The Justice department says that will investigate the case of a National Bureau of Investigation (NBI) agent caught on video threatening a Rappler reporter for recording the arrest of her boss, Maria Ressa on Feb. 13.
We recommend that it does so quickly, and act swiftly to correct any the overzealousness and arrogance that the NBI agent in question clearly showed in a video that has been widely circulated on Twitter, not only here, but abroad.
The video feed records the conversation that Rappler reporter Aika Rey had with an unidentified NBI agent who tried to stop her from recording Ressa’s arrest, which was happening inside the Rappler office.
The exchange is not captured on video, because Rey apparently pointed her camera phone away when the agent approached her, but it is clearly captured on the audio track. Here is part of that conversation, after Rey asked him why she should stop recording the arrest.
NBI agent: Oh really? You really do not want to comply with our simple request? Come on, miss.
Rey: Are you getting my phone? You can’t get my phone.
NBI agent: Come on, be cooperative. Your boss is already talking to us. No need for that. I’m sure you do understand what I’m telling you, right? Oh great.
Rey: I mean, I’m not the only one doing it.
NBI agent: Yeah, but I’m talking to you right now. I’ll attend to them later, one by one.
Rey: Can you explain to me first…
NBI agent: Because I’m saying so.
Rey: And what will happen…?
NBI agent: It’s up to you. It’s our request. Please. OK, if you’re going to do the same banana…
Rey: I mean, maybe you can explain to me first…
NBI agent: No.
Rey: Why not?
The NBI agent then takes his camera phone and records Rey, to make his point.
Rey: Now you’re doing the same thing.
NBI agent: You asked for it.
Rey: Ummm, I don’t mind. (Laughs)
Unfortunately, the two-minute video excerpt that Rey shared on her Twitter account does not include this part of the conversation:
NBI agent: “Can you stop doing what you’re doing now? Is it okay? Oh great and tell the same thing to your colleague. Because definitely if we see our faces on the net, you’ll be sorry. You’ve been warned. We’ll go after you.”
Justice Undersecretary Mark Perete said the department will look into the incident and also talk to the NBI agents involved because they want a clear picture of what transpired to see if any violation took place.

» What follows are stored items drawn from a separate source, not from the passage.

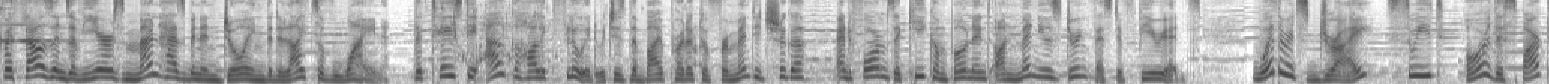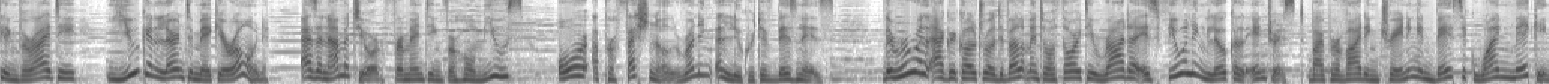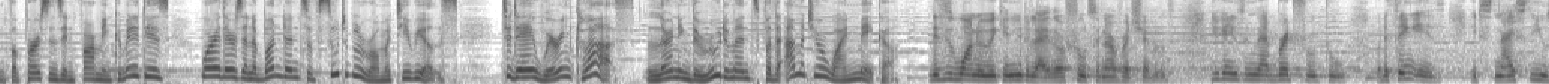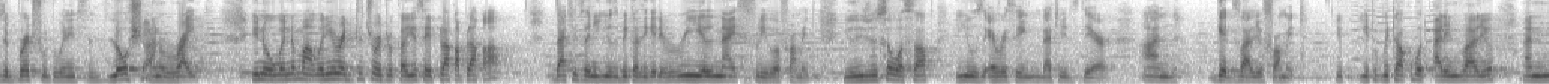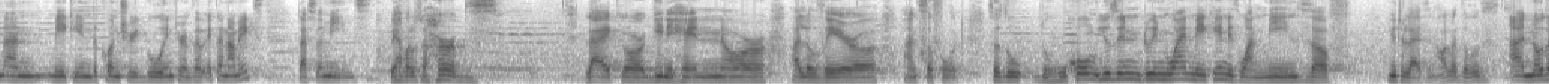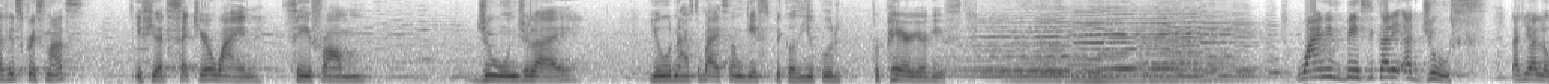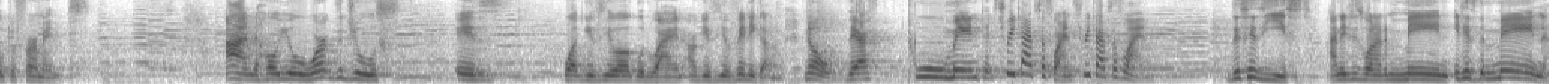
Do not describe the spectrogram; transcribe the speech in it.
For thousands of years, man has been enjoying the delights of wine, the tasty alcoholic fluid which is the byproduct of fermented sugar and forms a key component on menus during festive periods. Whether it's dry, sweet, or the sparkling variety, you can learn to make your own as an amateur fermenting for home use or a professional running a lucrative business. The Rural Agricultural Development Authority RADA is fueling local interest by providing training in basic winemaking for persons in farming communities where there's an abundance of suitable raw materials. Today, we're in class, learning the rudiments for the amateur winemaker. This is one way we can utilize our fruits and our vegetables. You can use things like breadfruit too. But the thing is, it's nice to use the breadfruit when it's lush and ripe. You know, when, the man, when you're ready to throw it, you say plaka plaka, that is when you use it because you get a real nice flavor from it. You use your soursop, you use everything that is there and get value from it. You, you, we talk about adding value and, and making the country go in terms of economics. That's the means. We have a lot of herbs like or guinea hen or aloe vera and so forth. So the, the home using doing winemaking is one means of utilizing all of those. And now that it's Christmas, if you had set your wine, say from June, July, you wouldn't have to buy some gifts because you could prepare your gifts. Wine is basically a juice that you're allowed to ferment. And how you work the juice is what gives you a good wine or gives you vinegar. No, there are two main, three types of wine, three types of wine. This is yeast, and it is one of the main, it is the main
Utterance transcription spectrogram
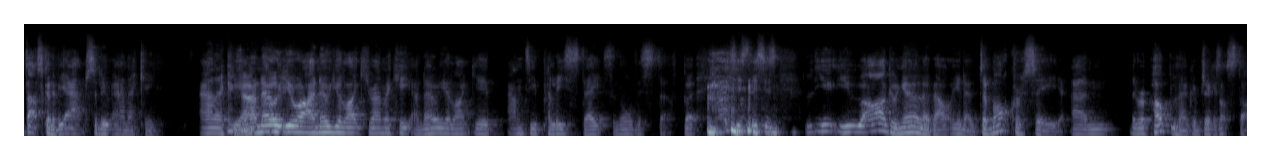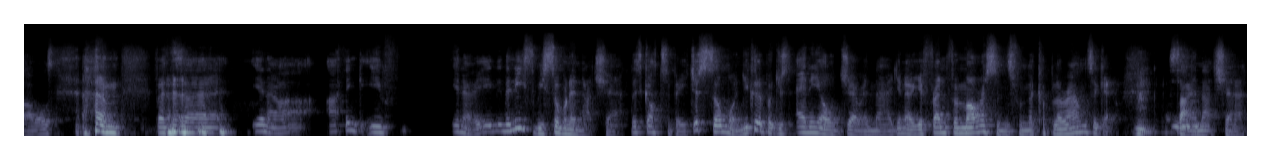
That's going to be absolute anarchy. Anarchy. And I know Exactly. you. I know you like your anarchy. I know you like your anti-police states and all this stuff. But this is this is you. You were arguing earlier about you know democracy and the Republic. I'm checking it's not Star Wars. Um, but uh, you know, I, I think you've. You know, it, there needs to be someone in that chair. There's got to be just someone. You could have put just any old Joe in there. You know, your friend from Morrison's from a couple of rounds ago sat in that chair.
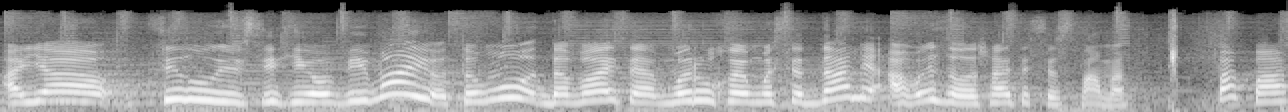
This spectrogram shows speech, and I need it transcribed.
А я цілую всіх і обіймаю. Тому давайте ми рухаємося далі, а ви залишайтеся з нами. Па-па!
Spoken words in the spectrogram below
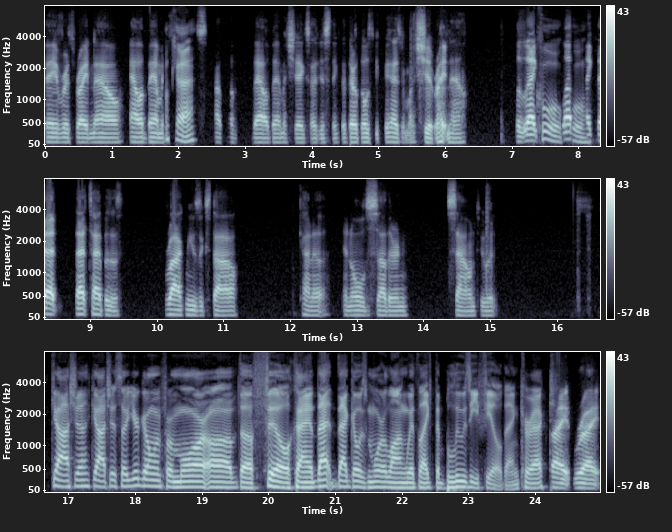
favorites right now. Alabama okay. Shakes. I love the Alabama Shakes I just think that they're those guys are my shit right now. But like cool cool. like that that type of rock music style kind of an old southern sound to it Gotcha, gotcha. So you're going for more of the feel kind of that that goes more along with like the bluesy feel then, correct? right right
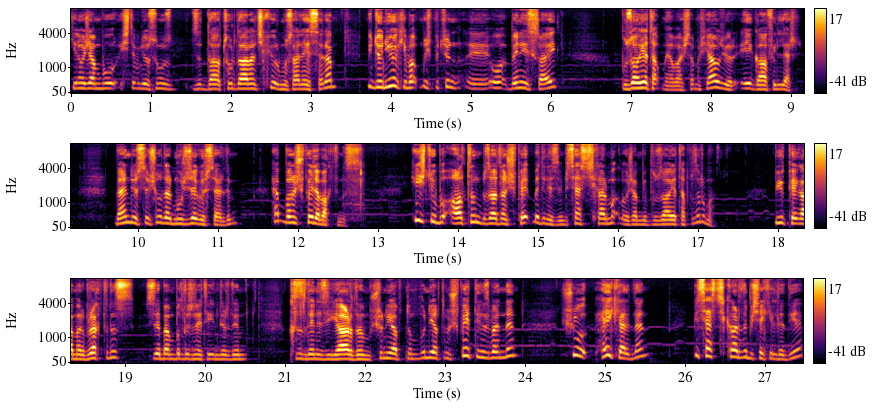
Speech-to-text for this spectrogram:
Yine hocam bu işte biliyorsunuz dağ, Tur Dağı'na çıkıyor Musa Aleyhisselam. Bir dönüyor ki bakmış bütün e, o Beni İsrail buzağıya tapmaya başlamış. Ya diyor ey gafiller ben diyor size şu kadar mucize gösterdim. Hep bana şüpheyle baktınız. Hiç diyor bu altın buzağdan şüphe etmediniz mi? Bir ses çıkarmakla hocam bir buzağa tapılır mı? Büyük peygamberi bıraktınız. Size ben bıldırcın eti indirdim. Kızıldeniz'i yardım. Şunu yaptım, bunu yaptım. Şüphe ettiniz benden. Şu heykelden bir ses çıkardı bir şekilde diye.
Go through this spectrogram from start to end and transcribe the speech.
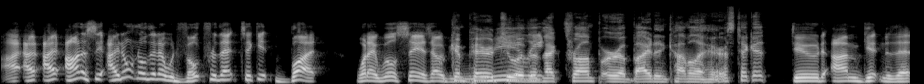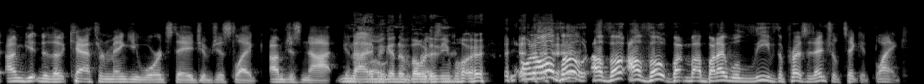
I, I, I honestly I don't know that I would vote for that ticket, but what I will say is I would be compared to a vivek trump or a biden kamala harris ticket dude. I'm getting to that. I'm getting to the Katherine Mangu-Ward stage of just like I'm just not gonna not even gonna vote president. anymore oh, no, I'll vote. I'll vote. I'll vote, but but I will leave the presidential ticket blank.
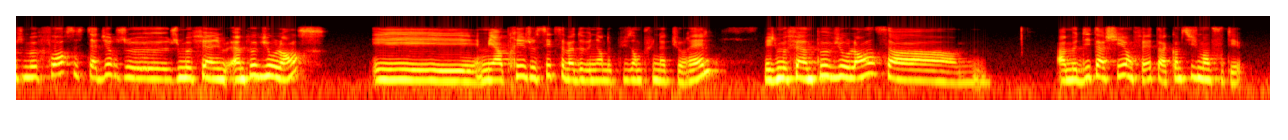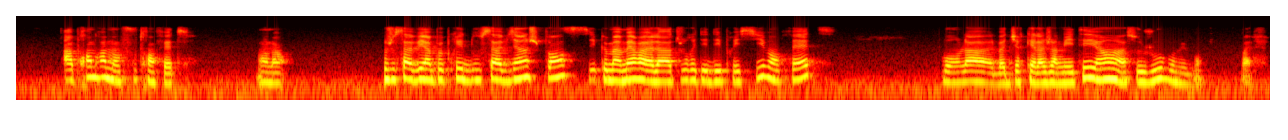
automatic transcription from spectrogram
Je me force, c'est-à-dire je, je me fais un, peu violence, mais après, je sais que ça va devenir de plus en plus naturel, mais je me fais un peu violence à, à me détacher, en fait, à, comme si je m'en foutais. Apprendre à m'en foutre, en fait. Voilà. Je savais à peu près d'où ça vient, je pense. C'est que ma mère, elle a toujours été dépressive, en fait. Bon, là, elle va dire qu'elle a jamais été hein, à ce jour, mais bon, bref.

This is all and good, but the video alone clearly records a law enforcer trying to stop a journalist from doing her job, inside her own place of employment. When asked for a reason, he offered no better explanation other than “because I’m saying so.” That does not cut it.
Justice Secretary Menardo Guevarra himself has said that it is not illegal for journalists to record an ongoing arrest as long as they do not not interfere with the operation. It would be a stretch, indeed, to suggest that one person holding up a camera phone could seriously impede the arrest. In what is certainly a good sound byte, he has also said: “The DOJ will not file charges for the purpose of harassing journalists. Not under my watch.”
It is time that Secretary Guevarra put his money where his mouth is and took to task the overzealous NBI agent who was clearly overstepping his bounds by suppressing coverage of a legitimate news event.